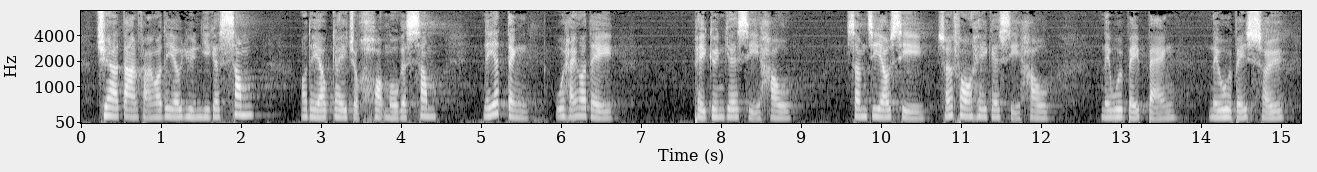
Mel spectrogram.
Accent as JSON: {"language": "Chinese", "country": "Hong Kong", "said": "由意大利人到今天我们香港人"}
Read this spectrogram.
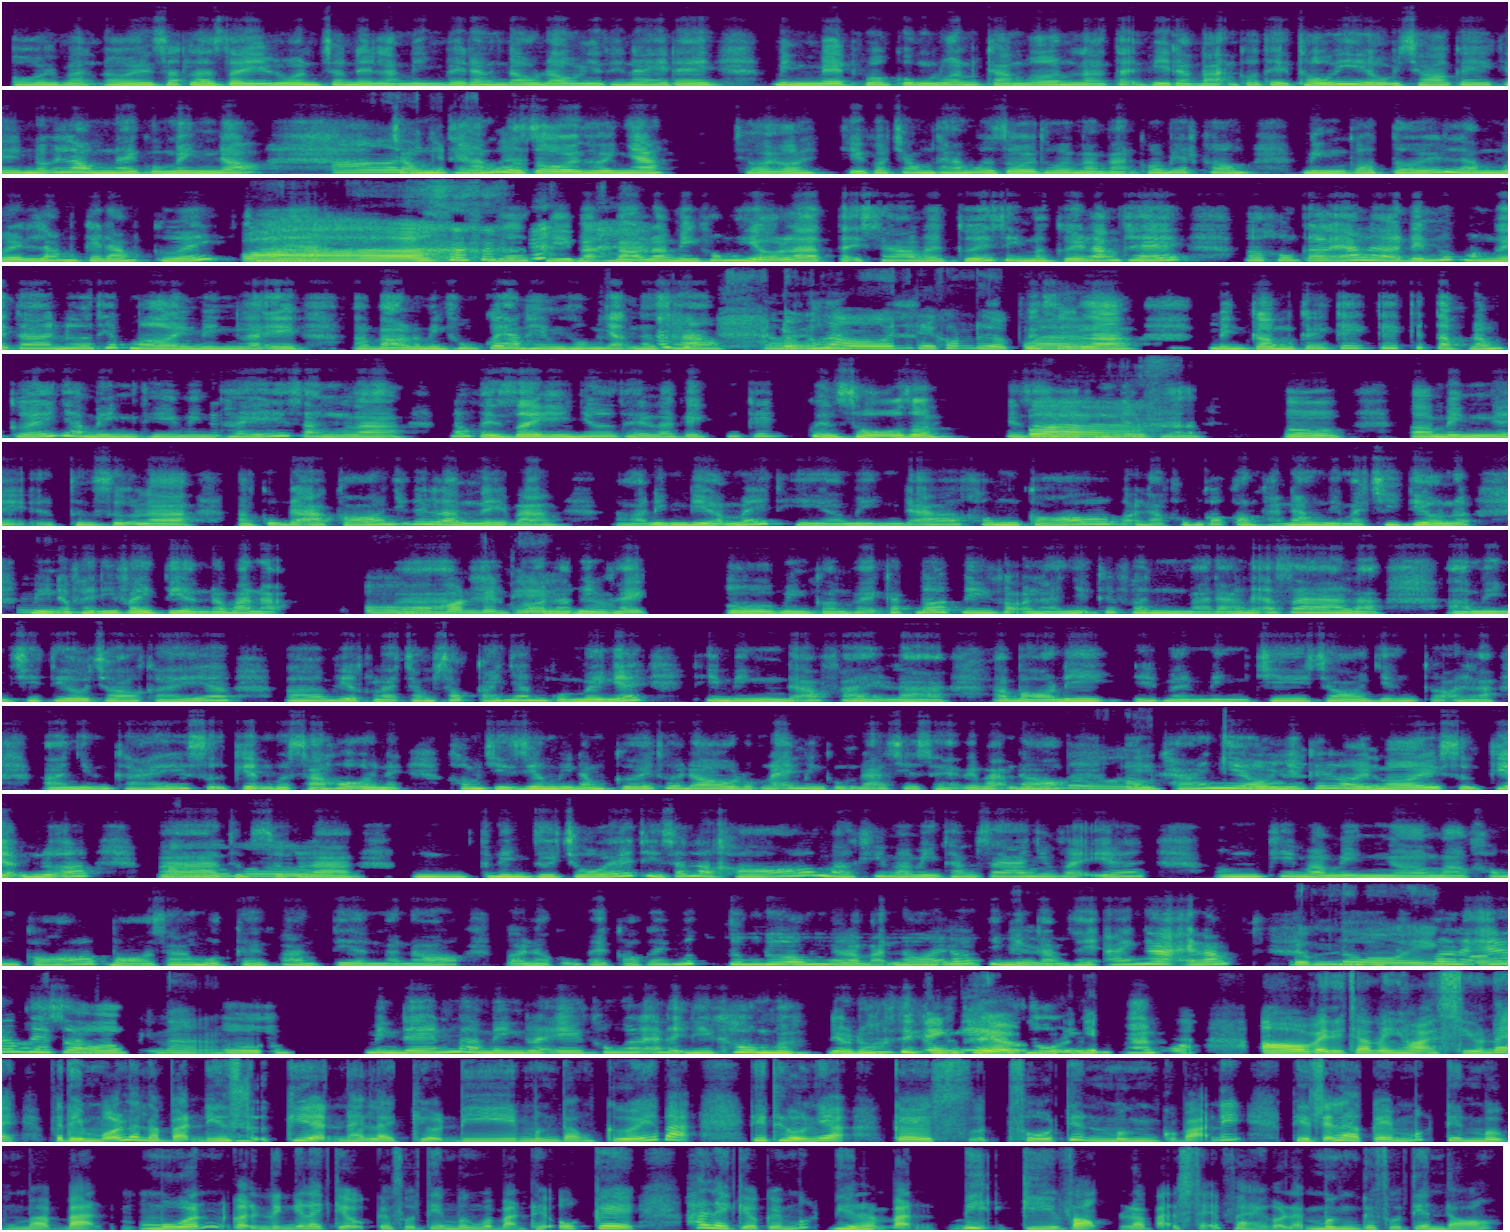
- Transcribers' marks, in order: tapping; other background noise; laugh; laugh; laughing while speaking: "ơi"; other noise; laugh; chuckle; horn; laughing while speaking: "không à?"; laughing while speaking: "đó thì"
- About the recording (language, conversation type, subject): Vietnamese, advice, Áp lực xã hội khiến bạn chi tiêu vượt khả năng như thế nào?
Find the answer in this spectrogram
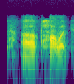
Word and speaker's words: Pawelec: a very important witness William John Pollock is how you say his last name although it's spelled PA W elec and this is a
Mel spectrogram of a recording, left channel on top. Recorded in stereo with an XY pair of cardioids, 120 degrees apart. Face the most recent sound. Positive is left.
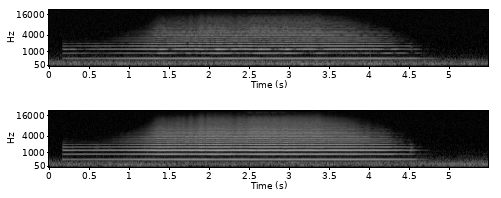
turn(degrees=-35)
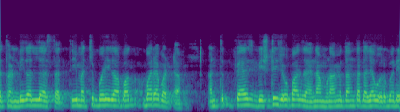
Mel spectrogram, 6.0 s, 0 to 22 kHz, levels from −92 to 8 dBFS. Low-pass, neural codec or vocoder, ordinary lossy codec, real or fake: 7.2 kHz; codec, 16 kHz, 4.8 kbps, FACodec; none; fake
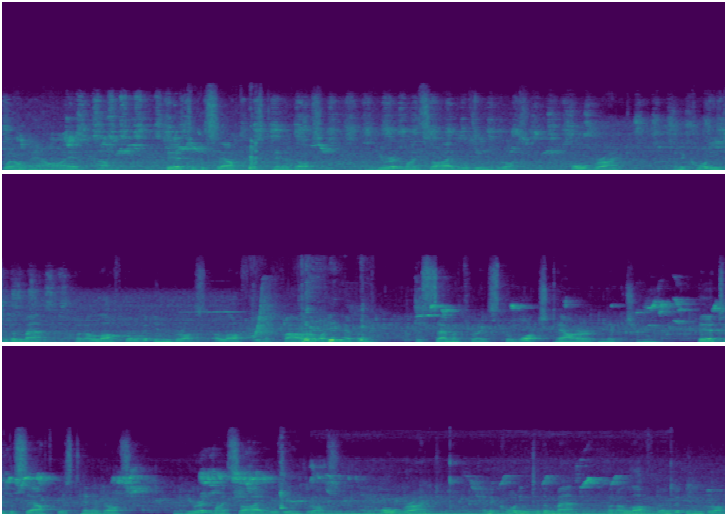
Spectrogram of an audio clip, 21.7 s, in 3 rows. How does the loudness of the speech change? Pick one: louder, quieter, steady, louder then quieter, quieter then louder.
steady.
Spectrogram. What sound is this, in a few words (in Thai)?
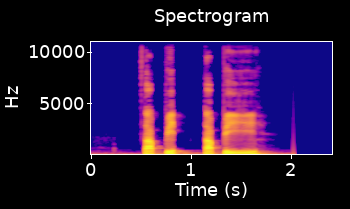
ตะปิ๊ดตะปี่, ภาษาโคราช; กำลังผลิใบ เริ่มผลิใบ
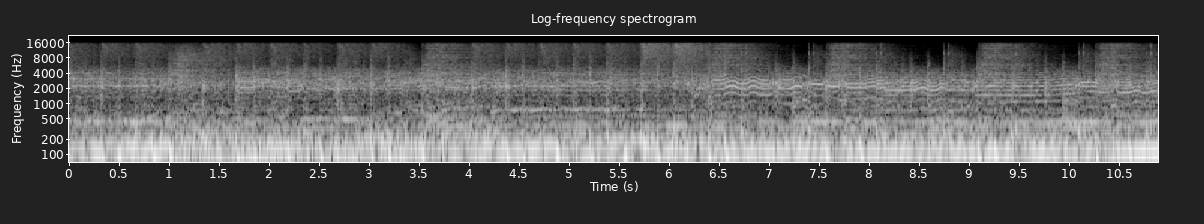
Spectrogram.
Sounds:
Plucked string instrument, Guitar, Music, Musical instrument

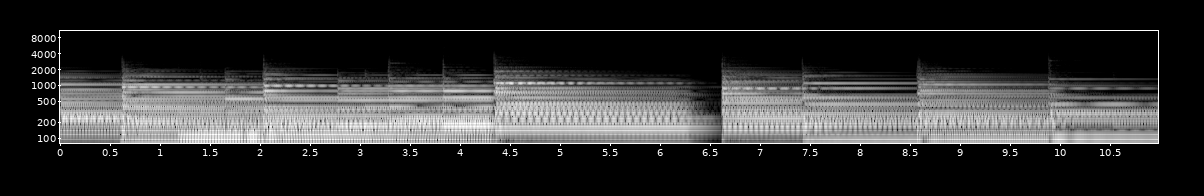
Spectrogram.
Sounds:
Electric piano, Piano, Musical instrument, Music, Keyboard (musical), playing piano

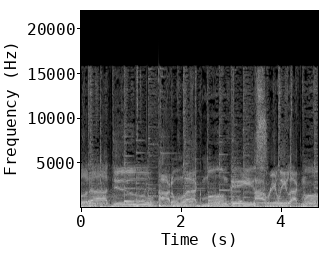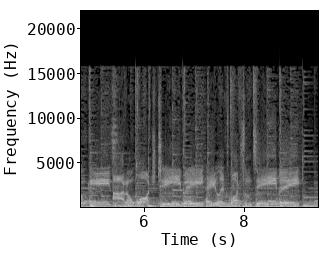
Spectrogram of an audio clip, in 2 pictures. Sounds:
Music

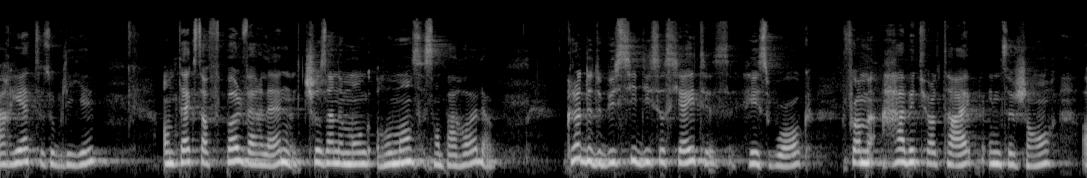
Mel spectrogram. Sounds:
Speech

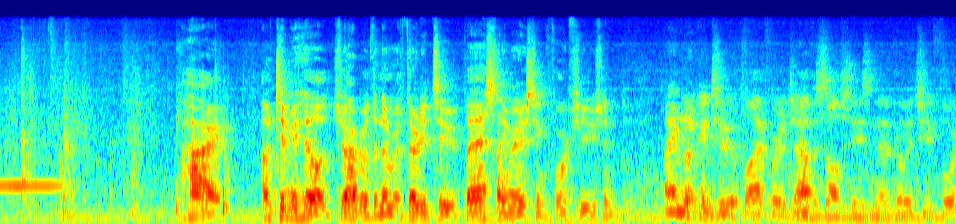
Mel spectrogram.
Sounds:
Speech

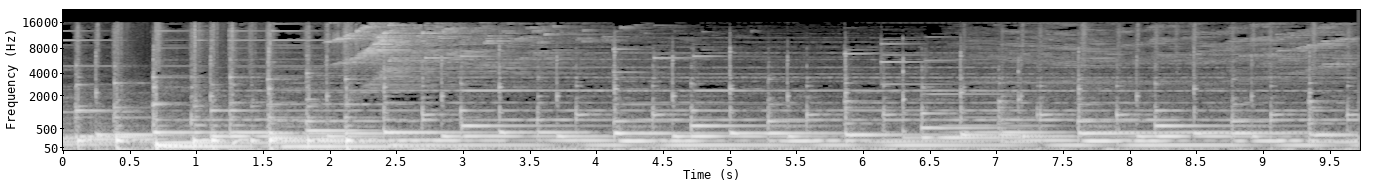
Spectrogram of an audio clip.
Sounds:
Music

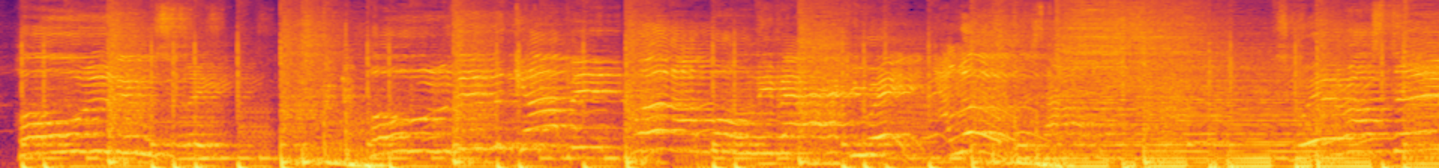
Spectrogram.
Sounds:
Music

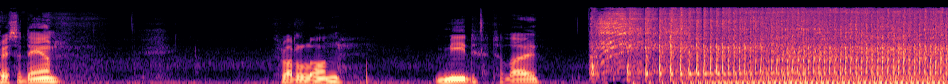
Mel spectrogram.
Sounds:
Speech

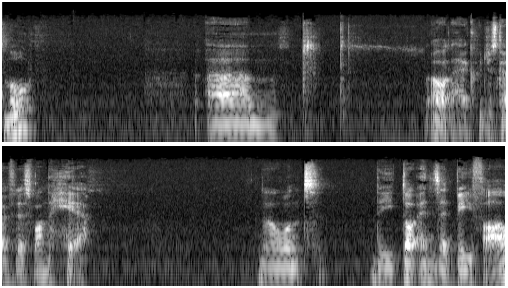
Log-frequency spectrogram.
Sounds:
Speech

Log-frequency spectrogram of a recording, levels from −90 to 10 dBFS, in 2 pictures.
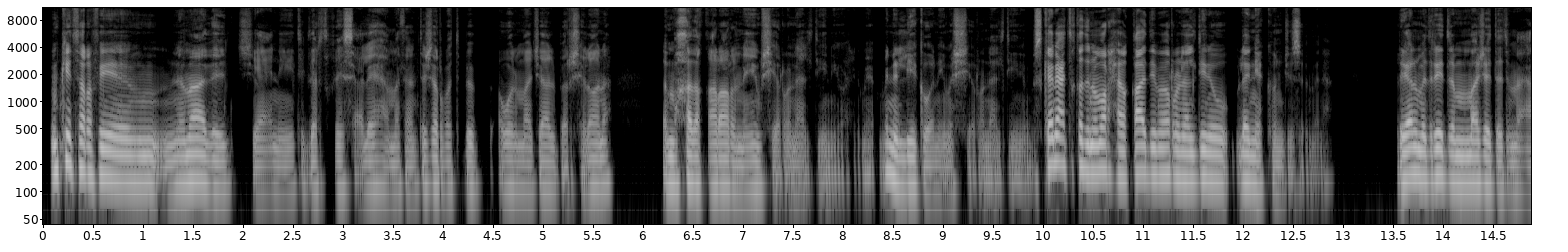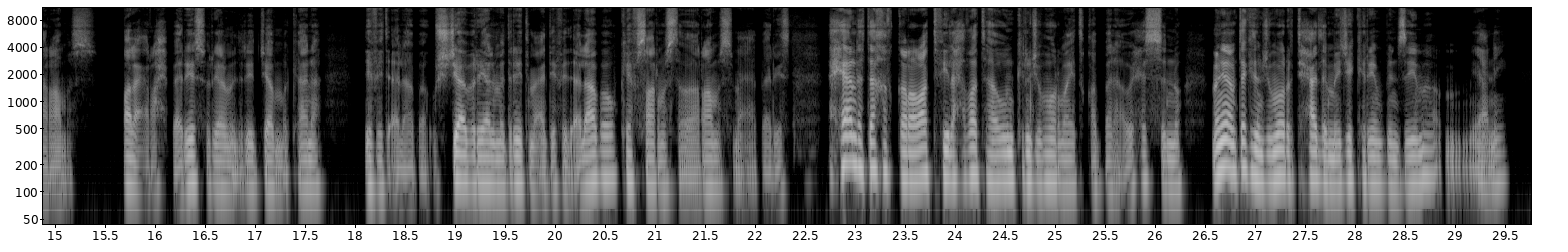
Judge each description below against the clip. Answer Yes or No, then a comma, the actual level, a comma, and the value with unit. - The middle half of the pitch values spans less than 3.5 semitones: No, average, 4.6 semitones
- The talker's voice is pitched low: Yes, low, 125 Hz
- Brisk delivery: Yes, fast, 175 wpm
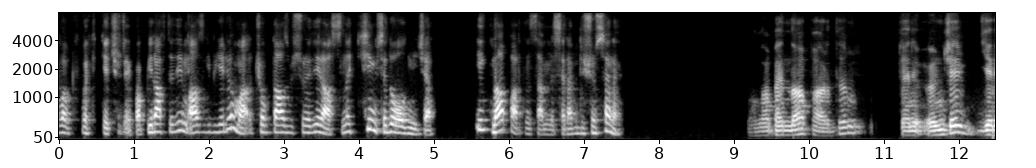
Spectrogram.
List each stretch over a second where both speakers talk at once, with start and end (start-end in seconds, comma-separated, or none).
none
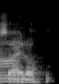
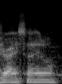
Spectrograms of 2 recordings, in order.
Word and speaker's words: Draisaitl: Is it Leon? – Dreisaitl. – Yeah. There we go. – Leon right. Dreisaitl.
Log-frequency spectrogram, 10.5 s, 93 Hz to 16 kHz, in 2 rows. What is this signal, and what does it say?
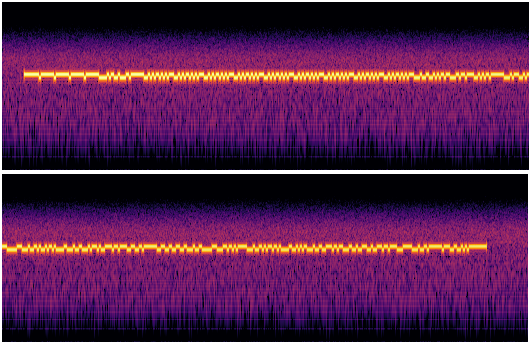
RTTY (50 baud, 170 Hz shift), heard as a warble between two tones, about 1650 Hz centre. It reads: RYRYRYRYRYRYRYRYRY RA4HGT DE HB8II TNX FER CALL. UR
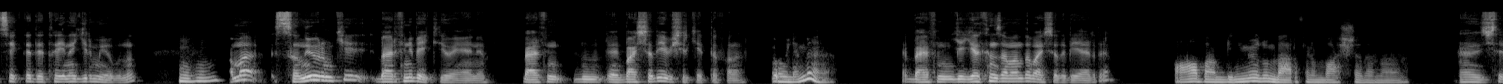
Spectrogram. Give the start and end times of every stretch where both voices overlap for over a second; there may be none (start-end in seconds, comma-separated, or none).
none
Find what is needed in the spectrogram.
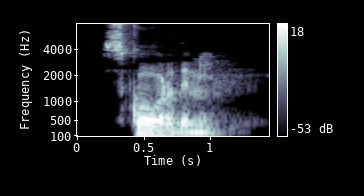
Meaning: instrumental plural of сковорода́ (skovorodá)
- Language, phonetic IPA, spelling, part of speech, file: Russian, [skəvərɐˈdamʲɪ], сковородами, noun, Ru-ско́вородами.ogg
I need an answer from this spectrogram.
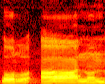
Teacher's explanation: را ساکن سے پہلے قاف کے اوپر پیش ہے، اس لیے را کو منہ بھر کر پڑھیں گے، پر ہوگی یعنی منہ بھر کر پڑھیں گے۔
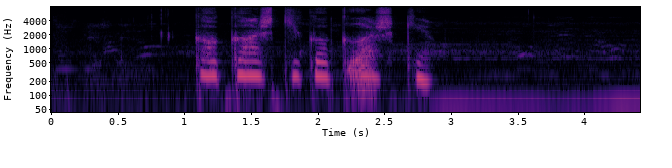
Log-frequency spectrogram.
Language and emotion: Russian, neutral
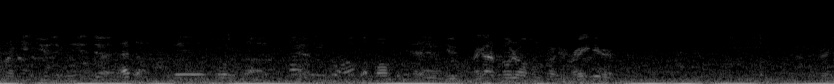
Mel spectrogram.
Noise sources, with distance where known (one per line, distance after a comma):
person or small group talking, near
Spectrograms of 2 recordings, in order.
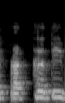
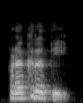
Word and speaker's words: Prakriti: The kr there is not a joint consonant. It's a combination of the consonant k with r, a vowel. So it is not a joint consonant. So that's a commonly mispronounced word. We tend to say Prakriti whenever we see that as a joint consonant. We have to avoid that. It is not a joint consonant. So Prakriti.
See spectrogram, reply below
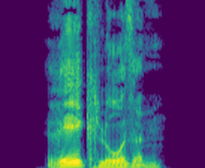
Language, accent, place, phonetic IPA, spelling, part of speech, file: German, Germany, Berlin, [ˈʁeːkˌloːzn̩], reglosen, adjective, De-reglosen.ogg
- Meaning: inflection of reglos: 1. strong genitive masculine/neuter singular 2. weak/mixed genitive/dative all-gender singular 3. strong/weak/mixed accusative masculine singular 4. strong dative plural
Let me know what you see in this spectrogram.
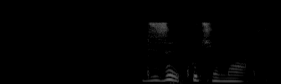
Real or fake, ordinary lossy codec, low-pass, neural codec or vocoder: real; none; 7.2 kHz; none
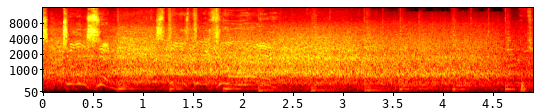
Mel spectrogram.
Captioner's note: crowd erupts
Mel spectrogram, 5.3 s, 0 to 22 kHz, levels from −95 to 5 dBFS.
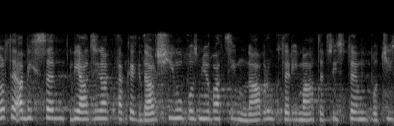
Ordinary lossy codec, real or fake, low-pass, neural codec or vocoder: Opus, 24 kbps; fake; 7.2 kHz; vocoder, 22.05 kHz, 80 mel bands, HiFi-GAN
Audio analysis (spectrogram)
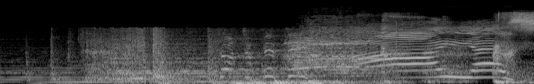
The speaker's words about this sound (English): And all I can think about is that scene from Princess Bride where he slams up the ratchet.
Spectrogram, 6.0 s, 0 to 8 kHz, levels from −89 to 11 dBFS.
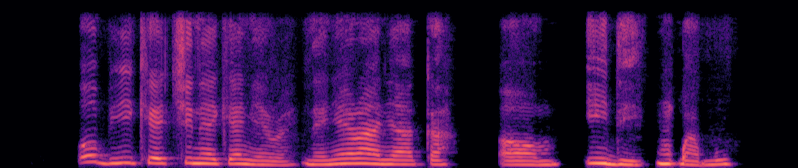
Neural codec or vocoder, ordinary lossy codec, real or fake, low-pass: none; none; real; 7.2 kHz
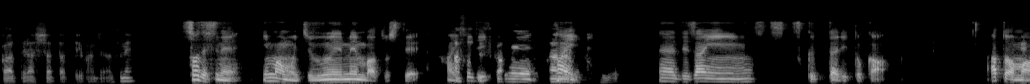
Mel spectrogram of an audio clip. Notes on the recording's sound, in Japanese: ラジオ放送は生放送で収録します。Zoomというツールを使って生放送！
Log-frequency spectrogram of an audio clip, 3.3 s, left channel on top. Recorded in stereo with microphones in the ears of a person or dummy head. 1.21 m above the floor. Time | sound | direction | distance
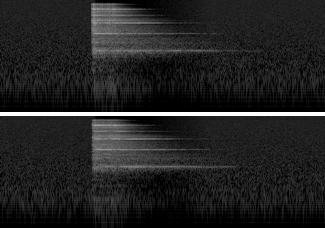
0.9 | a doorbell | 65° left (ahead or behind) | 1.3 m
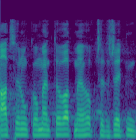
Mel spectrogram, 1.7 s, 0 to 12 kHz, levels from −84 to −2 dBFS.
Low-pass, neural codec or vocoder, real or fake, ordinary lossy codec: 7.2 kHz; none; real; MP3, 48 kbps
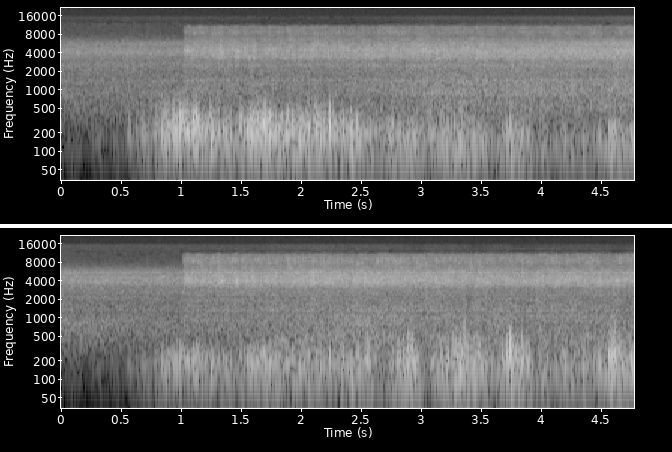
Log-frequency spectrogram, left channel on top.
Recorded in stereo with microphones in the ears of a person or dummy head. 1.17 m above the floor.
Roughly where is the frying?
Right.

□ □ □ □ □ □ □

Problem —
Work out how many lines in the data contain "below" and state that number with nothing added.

Exercise answer —
2